Canadian Consulting Engineer

Scenic Caves Suspension Bridge

The 126-metre long pedestrian suspension bridge that opened last June at Collingwood Scenic Caves Nature Adventure park in Blue Mountains, Ontario overlooks a 100,000 square kilometre panorama that in...

January 1, 2004   By Stephen Riley, P.Eng.

The 126-metre long pedestrian suspension bridge that opened last June at Collingwood Scenic Caves Nature Adventure park in Blue Mountains, Ontario overlooks a 100,000 square kilometre panorama that includes Georgian Bay.

Originally conceived by the park’s owner, Rob Thurburn, the bridge had to be integrated into the surrounding environment with a minimum of disruption to local topography and tree cover. Environmental agencies also placed limits on the tower height, bridge materials and foundation fooprint. No trees could be removed and there was to be no interference with a small stream below.

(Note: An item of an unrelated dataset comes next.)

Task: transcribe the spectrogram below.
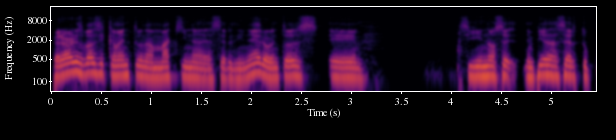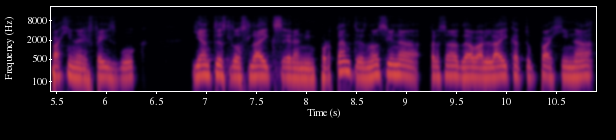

Since the trees in the valley floor grew higher than both the proposed landing areas, a traditional sag type suspension bridge that Thorburn had originally envisioned would not fit the site. Instead, R.J. Burnside’s team proposed a suspension bridge where the walkway would arch in a parabolic shape upward over the valley. The design minimized interference with the trees and helped address the issue of wind loading. Thorburn did not want stiffening trusses or unsightly wind braces, and he was willing to close the attraction when wind conditions dictated.

Burnside took advantage of the upward parabolic shape by introducing two pre-tensioned bottom cables that would trace the shape of the walkway and provide resistance to wind loads.

The interaction between the upper primary cables and the bottom pre-tensioned cables proved to be an interesting exercise. For every load case, the interaction between the cables had to be satisfied and many iterations were required to balance the effects and distribute the loads.

Suspended between steel towers 11.5 metres high, the steel and timber footbridge is 125 metres between the towers and 1.5 metres wide. The main cables are 187 metres long, anchored in 1.8 metre open bridge sockets. Hangers are 12.5-mm diameter wire rope.

Flying arrows

To install the main cables and hangers, specialists Remote Access Technology assembled a crew from as far away as Nova Scotia.

The team started by shooting an arrow and line over the valley. The line is still visible and has become part of the lore of the building of the bridge. The crew pulled larger lines across until curtain lines were in place. Then, helped by constructors Owen King, they lifted the main cables to the curtain line with a small crane, and attached pulleys to the curtain line. The main cables were pulled across like an inchworm. The crews took three days to place the first cable, but benefiting from experience, took only one day to place the second.

Once the main cables were placed, the team used an overhead buggy and platform to deliver and attach by hand the pre-measured, pre-assembled suspender cables and floor beams. As work progressed, crews began bolting timber decking to the floor beams.

Once all hangers and timbers were placed, the crew fed the bottom cables through specially fabricated reinforced boxes in the floor beams and then tensioned the cables in place.

Open year-round, for hiking and snowshoeing, the $550,000 bridge has helped to increase attendance in the park by 36% during its first year of operation.

Client: Collingwood Scenic Caves Nature Adventure

Prime consultant: R.J. Burnside & Associates, Collingwood, Ont. (Steve Riley, P.Eng., Victor Segula)

Construction: Owen King

Cable installation: Remote Access Technology


Print this page

Related Stories

Leave a Reply

Your email address will not be published. Required fields are marked *

*